I have no doubt that this Jagged fellow has been doing some very sloppy and probably biased editing but this strikes me as an exceedingly sloppy example to be picking on. I hope the irony is also not lost on anyone here that no one is bothering to fact check the sloppiness of a WR contributer. It would also be nice to see some evidence of Jagged's misinformation actually making it into the rest of cyberspace. I don't see this, all I see is the mere fact that "Avicennian logic" turns up Google hits but then again it's used in the Stanford Encyclopedia so what does that prove? The real problem here is that the encyclopedia drives off people with actual expertise in subjects like this, and then someone arrives with good intentions and writes junk entries about subjects they have no business covering. The solution is of course for people who do have some knowledge in these areas to go about fixing the entries instead of wasting time discussing them. If Jagged has provided a very distorted picture of Avicenna's contributions to logic lets see it fixed.

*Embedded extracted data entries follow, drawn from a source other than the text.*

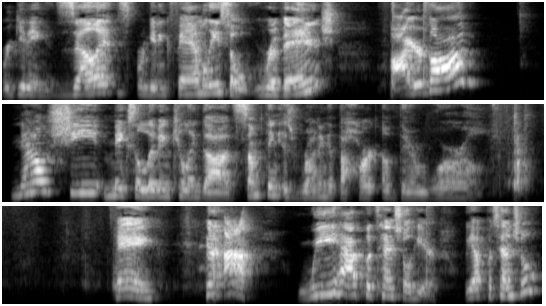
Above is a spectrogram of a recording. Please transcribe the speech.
We're getting zealots, we're getting family, so revenge, fire god. Now she makes a living killing god. Something is running at the heart of their world. Hey, we have potential here. We have potential.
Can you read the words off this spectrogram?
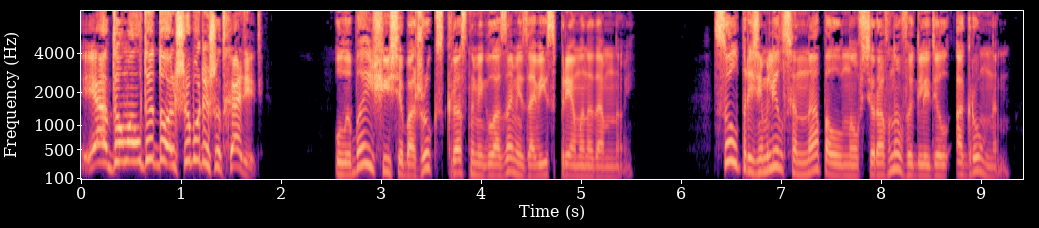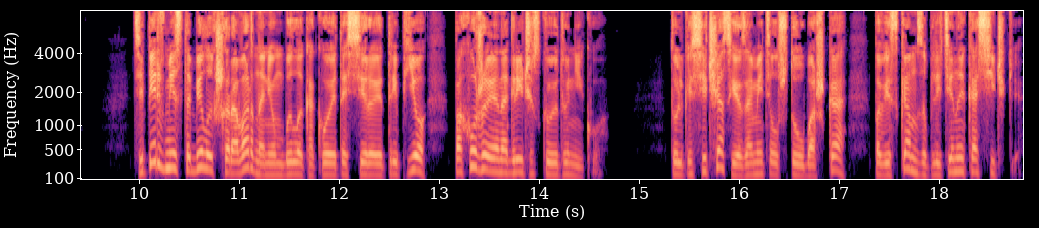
«Я думал, ты дольше будешь отходить!» Улыбающийся божок с красными глазами завис прямо надо мной. Сол приземлился на пол, но все равно выглядел огромным. Теперь вместо белых шаровар на нем было какое-то серое тряпье, похожее на греческую тунику. Только сейчас я заметил, что у башка по вискам заплетены косички,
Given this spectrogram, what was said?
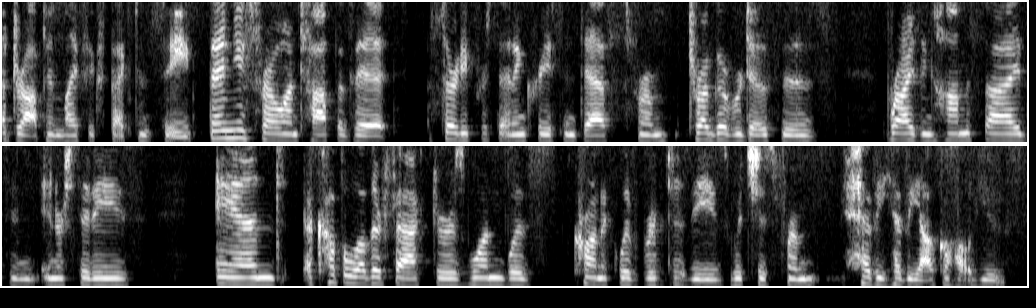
a drop in life expectancy. Then you throw on top of it a 30% increase in deaths from drug overdoses, rising homicides in inner cities, and a couple other factors. One was chronic liver disease, which is from heavy, heavy alcohol use.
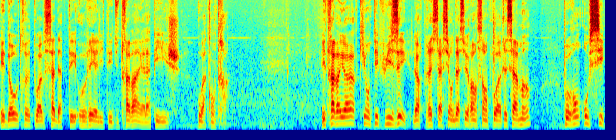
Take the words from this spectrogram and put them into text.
et d'autres doivent s'adapter aux réalités du travail à la pige ou à contrat. Les travailleurs qui ont épuisé leur prestation d'assurance emploi récemment pourront aussi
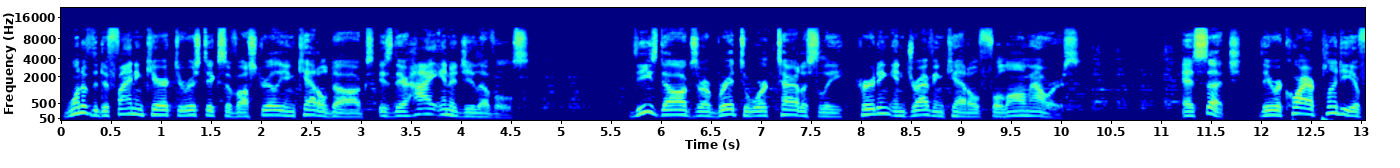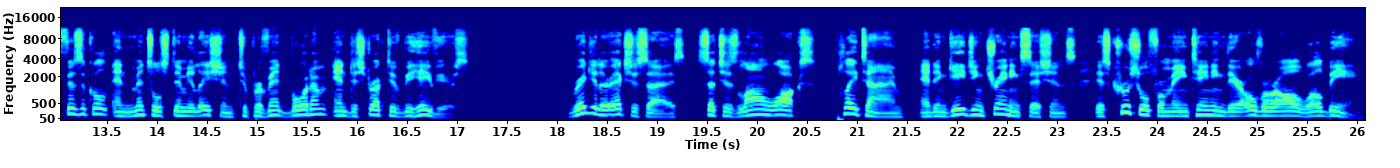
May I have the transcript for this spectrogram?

Addendum -- Digging even further into the references on the entry produces an even more suggestive entry from the Stanford Encyclopedia regarding whether or not Avicennian logic can be described as a "system" or at least "school" of logic. Again this was easily linkable through the entry

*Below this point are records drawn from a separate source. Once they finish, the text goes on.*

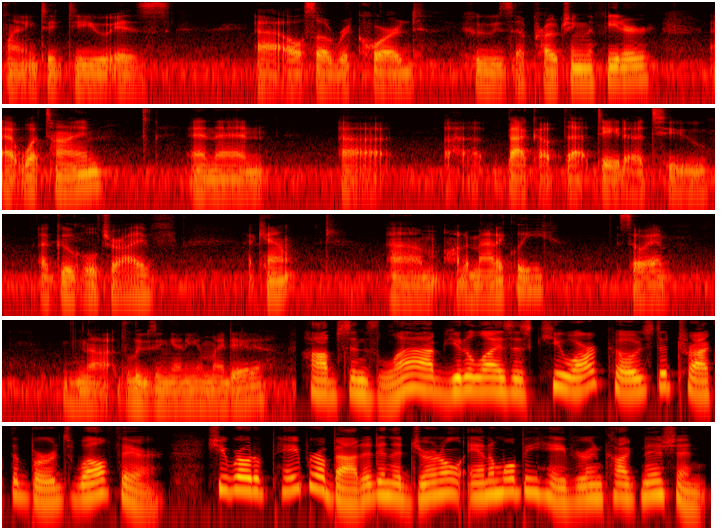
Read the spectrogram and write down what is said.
planning to do is uh, also record who's approaching the feeder at what time and then uh, uh, back up that data to a Google Drive account um, automatically so I'm not losing any of my data. Hobson's lab utilizes QR codes to track the bird's welfare. She wrote a paper about it in the journal Animal Behavior and Cognition.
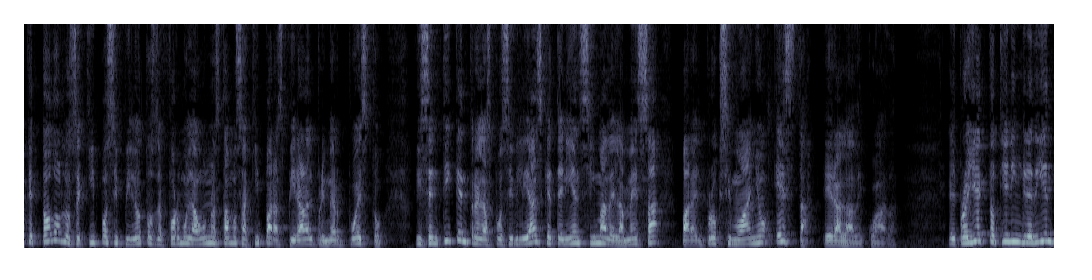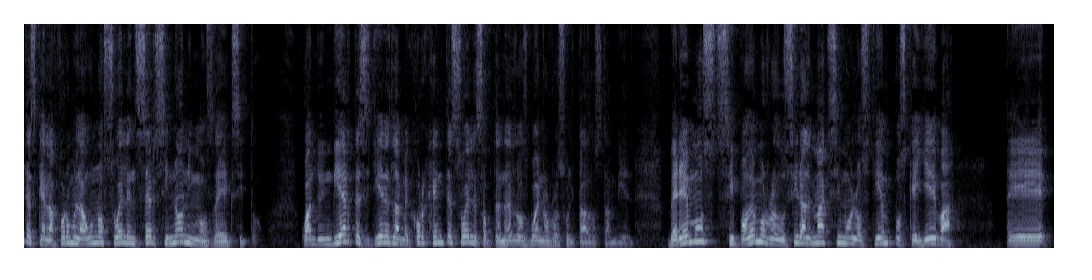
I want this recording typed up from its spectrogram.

But the work on logic which was both technically advanced (and therefore unlike Ghazâlî's) and influential on later Arabic logicians (and therefore unlike Averroes') was done by Avicennan logicians who had begun to repair and reformulate Avicenna's work. Just as Avicenna had declared himself free to rework Aristotle as Intuition dictated, so too Avicenna's school regarded itself free to repair the Avicennan system as need arose, whether from internal inconsistencies, or from intellectual requirements extrinsic to the system. A major early representative of this trend is ‘Umar ibn Sahlân as-Sâwî (d. 1148) who began, in his Logical Insights for Nasîraddîn, to rework Avicenna's modal syllogistic. It was to be his students and their students, however, who would go on to make the final changes to Avicennan logic that characterized the subject that came to be taught in the madrasa.
Sounds like a "system of logic" to this layman. I remain perplexed here.